22) “God isn’t deaf, you know!” On the first evening of their visit with their grandmother, a young boy and his brother knelt by their bed to pray. Shouting as loudly as he could, the younger boy pleaded. . . “and PLEASE God, I need a new bicycle and a pair of roller blades.” “Shh!” said the older boy, “not so loud. God isn’t deaf, you know!” To which his younger brother replied. “Yes, I know, but Grandma is.” Technically, the boy was praying to God but, like the Pharisee in today’s gospel, he was doing so simply to benefit himself. (http://frtonyshomilies.com/).(L/19)
23) The story entitled “The Brown Vest” in Guideposts Magazine (January 2004, cf. p. 70-73) presents a contrast of two characters: the retired engineer, John, who sat on the board of elders and the humble Harvey who served as pastor of the congregation. John worked hard. He served on committees.
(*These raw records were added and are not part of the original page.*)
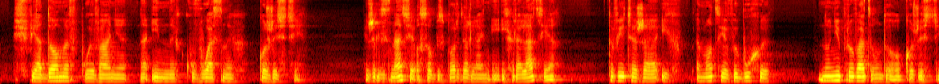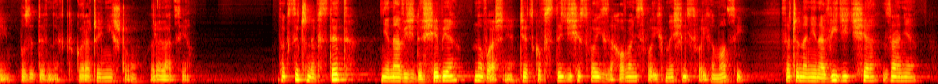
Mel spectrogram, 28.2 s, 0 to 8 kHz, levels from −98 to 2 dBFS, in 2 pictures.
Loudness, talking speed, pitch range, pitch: -29 LUFS, 110 wpm, 125-150 Hz, 135 Hz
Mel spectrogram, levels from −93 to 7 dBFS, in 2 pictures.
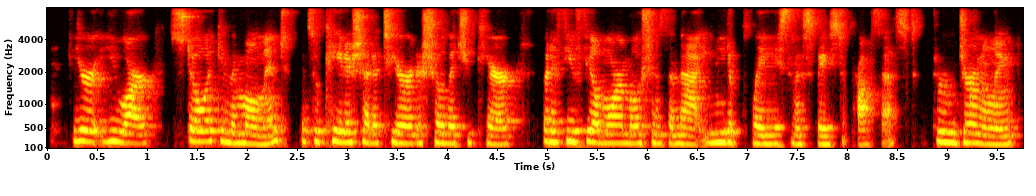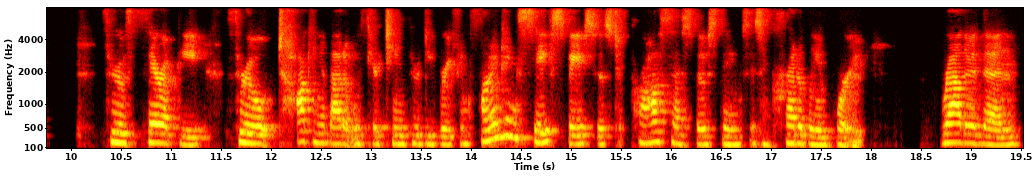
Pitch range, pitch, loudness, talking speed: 170-210 Hz, 185 Hz, -20 LUFS, 185 wpm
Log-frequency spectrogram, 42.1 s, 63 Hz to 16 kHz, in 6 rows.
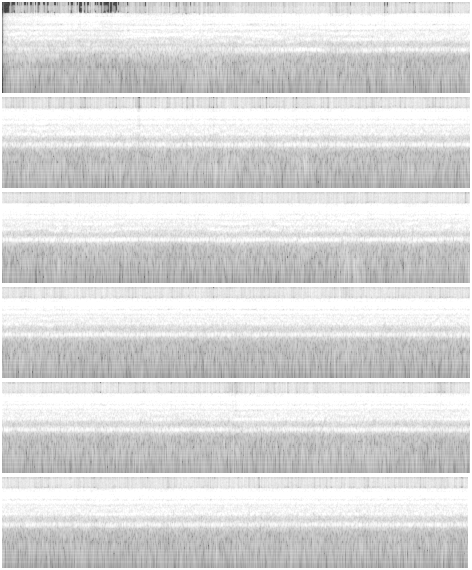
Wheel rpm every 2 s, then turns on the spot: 100, 170, 210, 230, 230, 230, 230, 220, 230, 220, 230, 230, 230, 230, 230, 230, 230, 230, 230, 230, 230.
none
He gave generously, but he never let slip an opportunity to tell Pastor Harvey what he was doing wrong. “Your sermons aren’t spiritual enough.” was one recurring grievance against Pastor Harvey. Then there was the ever-touchy subject of church finances. John told Pastor Harvey at the board meeting: “We squander too much of our resources helping people who are better off learning to help themselves. We need to work more at spreading the gospel.” Pastor Harvey answered gently: “Of course, John. But I think we must also share with those who are less fortunate.” There was no doubt that the elder John was open and straight. One day the self-righteous John was diagnosed with cancer. Pastor Harvey visited him often in the hospital and at home where he returned for hospice care. One Friday afternoon before John was about to die, he motioned Pastor Harvey closer. He said, “You know, Pastor, for a guy who does so much wrong, you really aren’t a bad sort.” Today’s Gospel parable (Lk 18:9-14) also presents a contrast of two characters: the self-righteous Pharisee and the repentant tax collector. (Lectio Divina).
“Scriptural Homilies” Cycle C (No. 54) by Fr. Tony: email@example.com
Visit my website: By clicking on http://frtonyshomilies.com/ (or using Google Search) for missed or previous Cycle C homilies, 141 Year of Faith“ Adult Faith Formation Lessons” (useful for RCIA classes too) & 197 “Question of the Week.” Contact me only firstname.lastname@example.org. Click on http://www.vaticannews.va/en/church.html for the Vatican version of this homily and the CBCI website https://cbci.in/SundayReflectionsNew.aspx?&id=cG2JDo4P6qU=&type=text. for a full version Or https://www.catholicsermons.com/homilies/sunday_homilies under Fr. Tony or under CBCI for my website version. (Fr. Anthony Kadavil, Chaplain, Sacred Heart Residence of the Little Sisters of the Poor, 1655 McGill Ave, Mobile, AL 36604).